## Exercise goal
Copy only those lines which run from the line containing "What is said" to the end of the entries below, both inclusive, exactly as written and with no pictures.

───── Provided data

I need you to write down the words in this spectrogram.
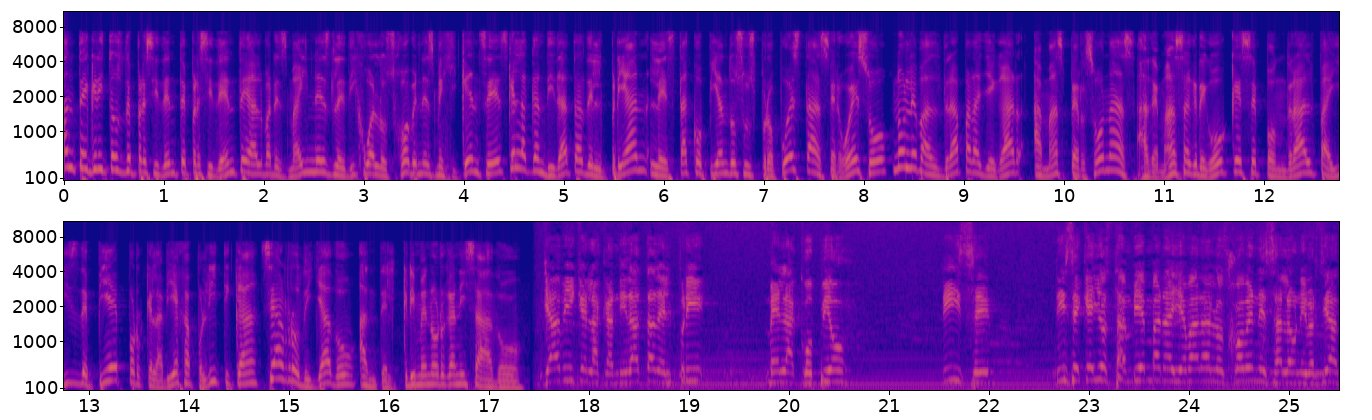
Ante gritos de presidente, presidente Álvarez Maínez le dijo a los jóvenes mexiquenses que la candidata del PRIAN le está copiando sus propuestas, pero eso no le valdrá para llegar a más personas. Además agregó que se pondrá al país de pie porque la vieja política se ha arrodillado ante el crimen organizado. Ya vi que la candidata del PRI me la copió. Dice, dice que ellos también van a llevar a los jóvenes a la universidad.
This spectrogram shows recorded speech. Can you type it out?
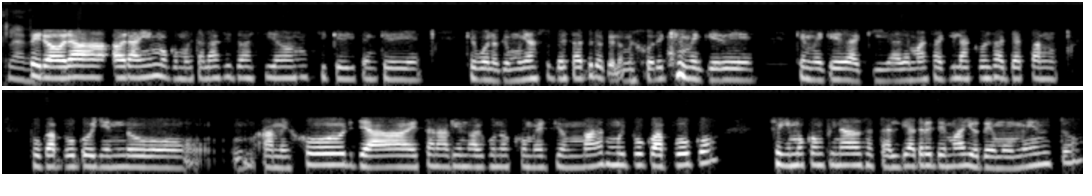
Claro. Pero ahora ahora mismo, como está la situación, sí que dicen que, que bueno, que muy a su pesar, pero que lo mejor es que me quede que me quede aquí. Además, aquí las cosas ya están poco a poco yendo a mejor, ya están abriendo algunos comercios más, muy poco a poco. Seguimos confinados hasta el día 3 de mayo de momento,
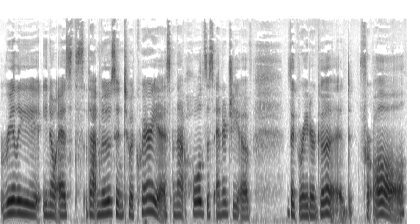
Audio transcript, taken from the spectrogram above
really, you know, as that moves into Aquarius and that holds this energy of the greater good for all,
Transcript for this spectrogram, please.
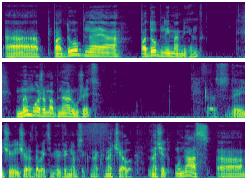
Э, подобная, подобный момент мы можем обнаружить еще, еще раз давайте вернемся к, к началу. Значит, у нас э,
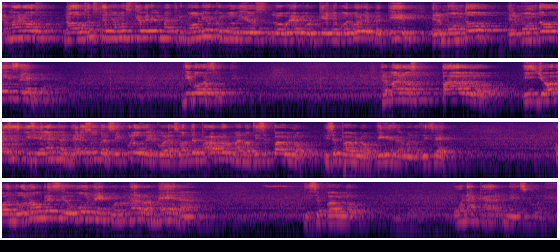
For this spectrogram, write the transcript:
Hermanos, nosotros tenemos que ver el matrimonio como Dios lo ve, porque le vuelvo a repetir, el mundo, el mundo dice, divórciate. Hermanos, Pablo, y yo a veces quisiera entender esos versículos del corazón de Pablo, hermanos, dice Pablo, dice Pablo, fíjese hermanos, dice, cuando un hombre se une con una ramera, dice Pablo, una carne es con ella.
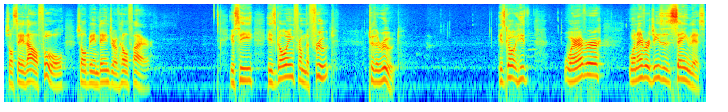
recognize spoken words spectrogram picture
shall say, Thou fool, shall be in danger of hell fire. You see, he's going from the fruit to the root. He's going, he, wherever, whenever Jesus is saying this,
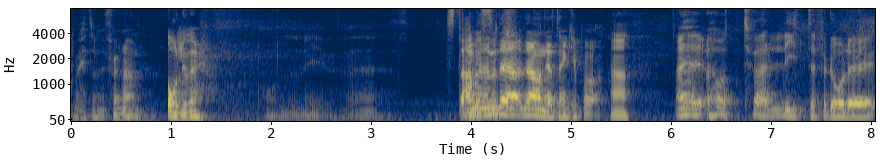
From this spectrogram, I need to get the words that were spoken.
Vad heter han för namn? Oliver. Ja, Stanisic. men, men det, är- det är han jag tänker på. Ja. Nej, jag har tyvärr lite för dålig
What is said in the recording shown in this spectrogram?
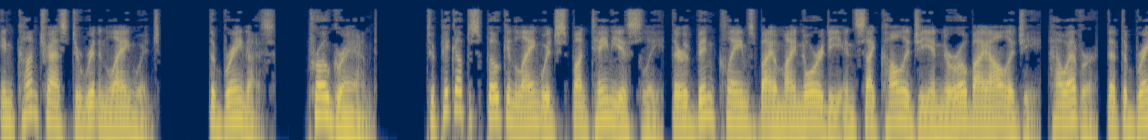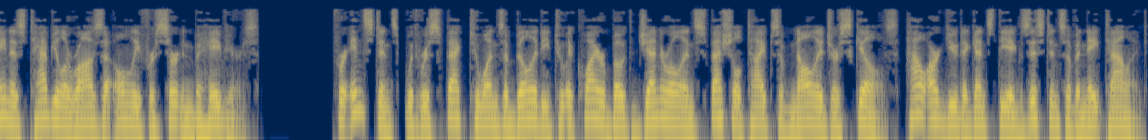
in contrast to written language the brain is programmed to pick up spoken language spontaneously. There have been claims by a minority in psychology and neurobiology, however, that the brain is tabula rasa only for certain behaviors. For instance, with respect to one's ability to acquire both general and special types of knowledge or skills, Howe argued against the existence of innate talent.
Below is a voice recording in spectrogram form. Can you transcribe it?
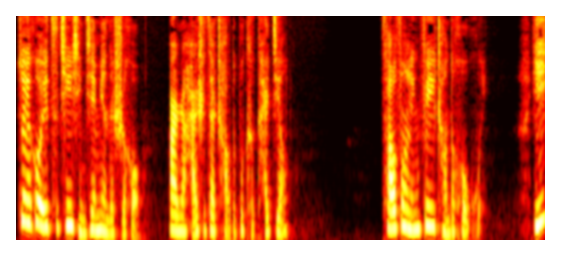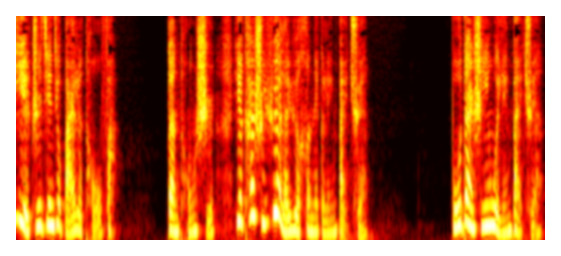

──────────

## Response
What is said in the recording shown in this spectrogram?
in contrast to written language the brain is programmed to pick up spoken language spontaneously. There have been claims by a minority in psychology and neurobiology, however, that the brain is tabula rasa only for certain behaviors. For instance, with respect to one's ability to acquire both general and special types of knowledge or skills, Howe argued against the existence of innate talent.
Below is a voice recording in spectrogram form. Can you transcribe it?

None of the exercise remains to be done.